Shakespeare Quotes: Strange bedfellows
Strange bedfellows Introduction
I'm Trinculo. I'm the jester so I'm always ready with a punch line or two. It also means I'm never without a drink or a boast. And you know what I think?
Here's neither bush nor shrub, to bear off
any weather at all, and another storm brewing;
I hear it sing i' the wind: yond same black
cloud, yond huge one, looks like a foul
bombard that would shed his liquor. If it
should thunder as it did before, I know not
where to hide my head: yond same cloud cannot
choose but fall by pailfuls. What have we
here? a man or a fish? dead or alive? A fish:
he smells like a fish; a very ancient and fish-
like smell; a kind of not of the newest Poor-
John. A strange fish! Were I in England now,
as once I was, and had but this fish painted,
not a holiday fool there but would give a piece
of silver: there would this monster make a
man; any strange beast there makes a man:
when they will not give a doit to relieve a lame
beggar, they will lazy out ten to see a dead
Indian. Legged like a man and his fins like
arms! Warm o' my troth! I do now let loose
my opinion; hold it no longer: this is no fish,
but an islander, that hath lately suffered by a
Alas, the storm is come again! my best way is to
creep under his gaberdine; there is no other
shelter hereabouts: misery acquaints a man with
strange bed-fellows. I will here shroud till the
dregs of the storm be past. (2.2.18-41)
Who Said It and Where
A creature named Caliban is busy fetching wood and cursing Prospero for the mean things he does, like sending spirits to torment him while he works. As Caliban complains of apes that chatter at and bite him, hedgehogs that prick his feet, and snakes that hiss him to madness, Trinculo enters, and Caliban assumes the stranger is another one of Prospero's nasty spirits.
Yet he's nothing of the sort. Trinculo is a jester and member of a group shipwrecked on the island, and he is wandering alone searching for cover, should another storm come. He spots Caliban, and seeing he is maybe a man or a fish (or both), immediately thinks of how people in England would pay to see an odd thing like this.

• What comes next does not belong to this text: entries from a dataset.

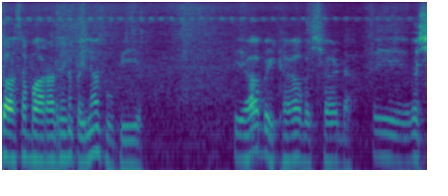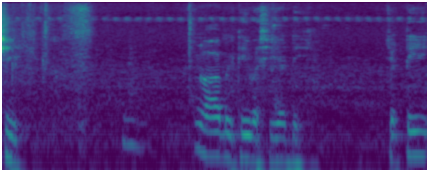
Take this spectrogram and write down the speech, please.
10 12 ਦਿਨ ਪਹਿਲਾਂ ਸੂਪੀ ਹੈ। ਤੇ ਆ ਬੈਠਾ ਆ ਬੱਚਾ ਸਾਡਾ ਤੇ ਵਸ਼ੀ ਆ ਬੈਠੀ ਵਸ਼ੀ ਹੱਡੀ ਚਿੱਟੀ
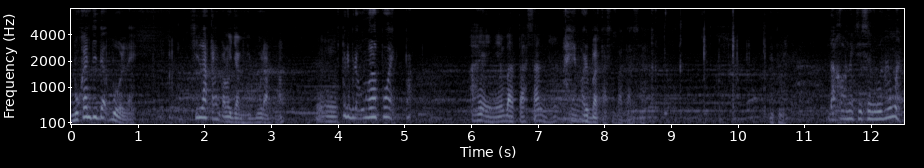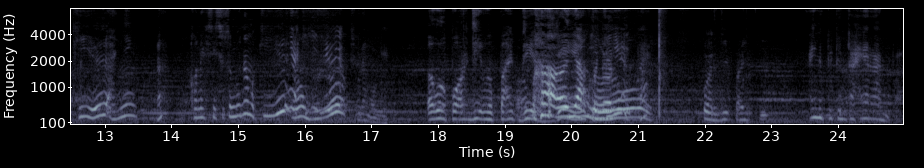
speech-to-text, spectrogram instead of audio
bukan tidak boleh. Silakan kalau jam hiburan mah tapi tidak mau ngapoe pak? Ah ini batasannya. Ayo ada batasan-batasan itu dah koneksi sesungguhnya mah kieu anjing. Hah? koneksi sesungguhnya mah kieu ngobrol sudah ngoge oh 4G oh 5G Ah, iya, bener. Tuluy. wajib wajib aing nepikeun kaheran pak.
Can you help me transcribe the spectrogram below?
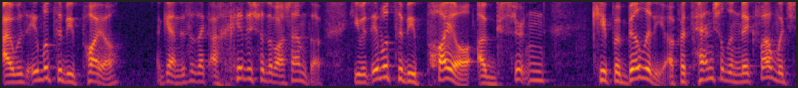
I was able to be poyel. Again, this is like a chiddush of the Baal Shem Tov. He was able to be poyel a certain capability, a potential in mikvah which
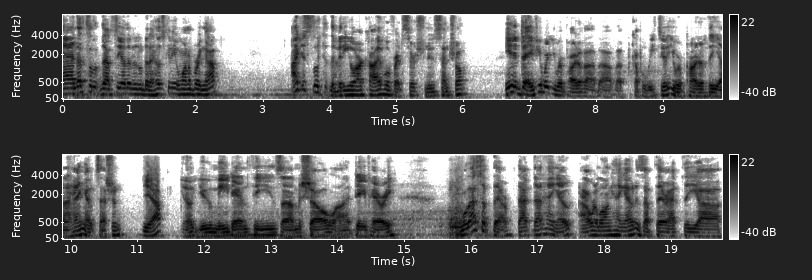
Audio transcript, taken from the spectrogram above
And that's the, that's the other little bit of housekeeping I want to bring up. I just looked at the video archive over at Search News Central. Yeah, Dave, you were you were part of a, a, a couple weeks ago. You were part of the uh, hangout session. Yeah. You know, you, me, Dan Thies, uh, Michelle, uh, Dave, Harry. Well, that's up there. That that hangout, hour long hangout, is up there at the uh,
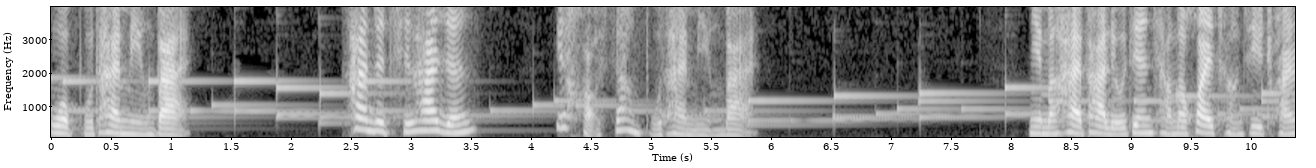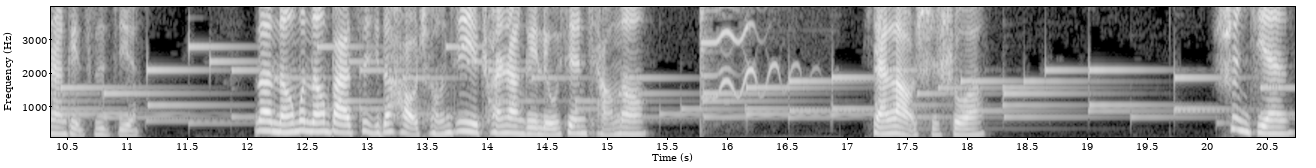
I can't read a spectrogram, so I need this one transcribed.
我不太明白。看着其他人，也好像不太明白。你们害怕刘坚强的坏成绩传染给自己？”那能不能把自己的好成绩传染给刘先强呢？田老师说。瞬间，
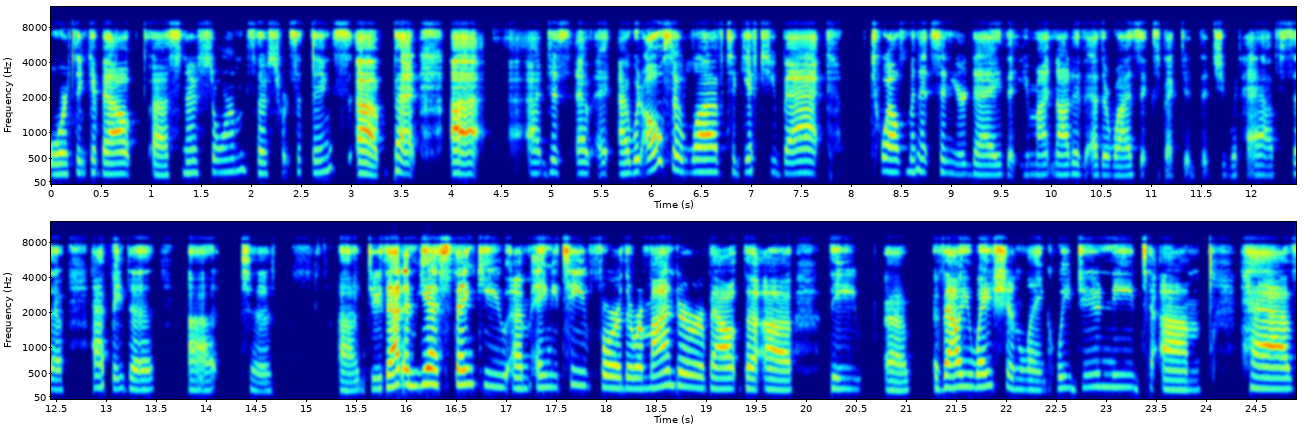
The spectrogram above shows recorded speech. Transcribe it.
Or think about uh, snowstorms, those sorts of things. Uh, but uh, I just, I, I would also love to gift you back 12 minutes in your day that you might not have otherwise expected that you would have. So happy to uh, to uh, do that. And yes, thank you, um, Amy T, for the reminder about the uh, the uh, evaluation link. We do need to um, have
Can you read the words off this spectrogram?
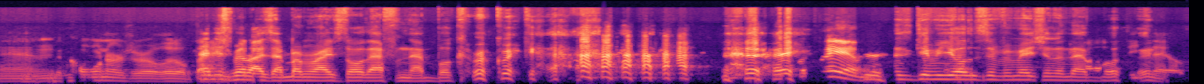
and the corners are a little. I just realized I memorized all that from that book real quick. Bam. Just giving you all this information in that All book. the details.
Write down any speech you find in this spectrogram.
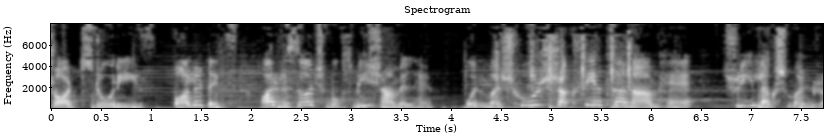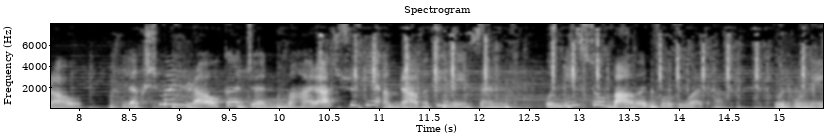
short stories politics और रिसर्च बुक्स भी शामिल हैं। उन मशहूर शख्सियत का नाम है श्री लक्ष्मण राव। लक्ष्मण राव का जन्म महाराष्ट्र के अमरावती में सन उन्नीस सौ बावन को हुआ था। उन्होंने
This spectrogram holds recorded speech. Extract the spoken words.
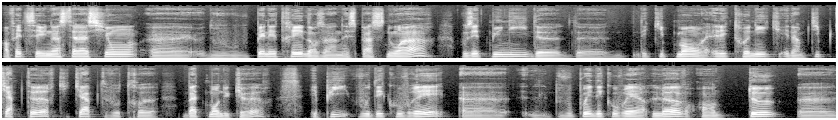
En fait, c'est une installation, euh, vous pénétrez dans un espace noir, vous êtes muni de- de- d'équipements électroniques et d'un petit capteur qui capte votre battement du cœur. Et puis, vous découvrez, euh, vous pouvez découvrir l'œuvre en deux euh,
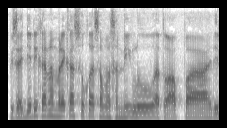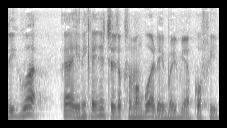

Then he decides Caliban's deformed shape is simply that of a native islander recently hit by lightning.
Brain Snack: In 16th- and 17th-century England, people paid money to see American Indians who had been brought over from the New World and were exhibited like circus animals. Yep—that's precisely as awful as it sounds. But it explains a lot about what's happening here.
Hearing more thunder, Trinculo (quite a wuss, to put it indelicately) immediately jumps under Caliban's cape, seeking shelter. Just then, Stefano, the drunken butler, wanders in singing saucy songs about which women will put out for sailors, and which women won't. Surprised at seeing Caliban as a four legged creature (because Trinculo is under his cape), Stefano announces he did not escape drowning to fall to savages.
Caliban, thinking Stefano is another of Prospero's spirits, cries out. Stefano is shocked that this four-legged monster knows his own language, and thinks the monster suffers from some fever. Stefano will give the monster a drink to ease him, but also hopes he might drunkenly tame the monster and lure him back to Naples as a present for a European emperor.
Meanwhile, the still scared and hiding Trinculo thinks he recognizes Stefano's voice and calls out to him. Finally, after some silly nonsense, Stefano and Trinculo discover each other, and Caliban realizes the two are not spirits, but must be gods, what with the celestial liquor Stefano carries. Stefano doesn't deny it, and drunkenly claims that he was the man in the moon until recently, when he fell down.